Could you repeat the records below exactly, leaving out any pictures?

(Recorded data)
□ □ □ □ □
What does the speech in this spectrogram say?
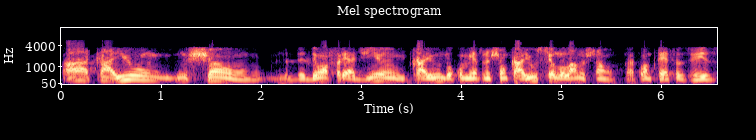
Ah, caiu no chão, deu uma freadinha, caiu um documento no chão, caiu o celular no chão. Acontece às vezes.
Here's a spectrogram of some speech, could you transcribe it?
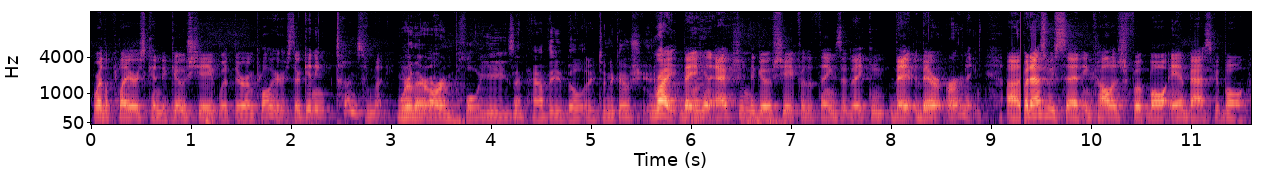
where the players can negotiate with their employers. They're getting tons of money. Where there are employees and have the ability to negotiate. Right. They right. can actually negotiate for the things that they can, they, they're earning. Uh, but as we said, in college football and basketball,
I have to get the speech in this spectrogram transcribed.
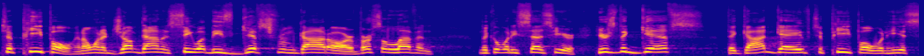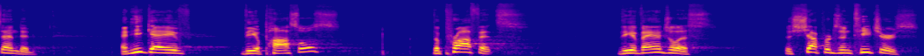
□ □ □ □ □
» Problem solution
What does the speech in this spectrogram say?
Ah, caiu no chão, deu uma freadinha, caiu um documento no chão, caiu o celular no chão. Acontece às vezes.
Here's a spectrogram of some speech, could you transcribe it?
where the players can negotiate with their employers. They're getting tons of money. Where there are employees and have the ability to negotiate. Right. They right. can actually negotiate for the things that they can, they, they're earning. Uh, but as we said, in college football and basketball,
I have to get the speech in this spectrogram transcribed.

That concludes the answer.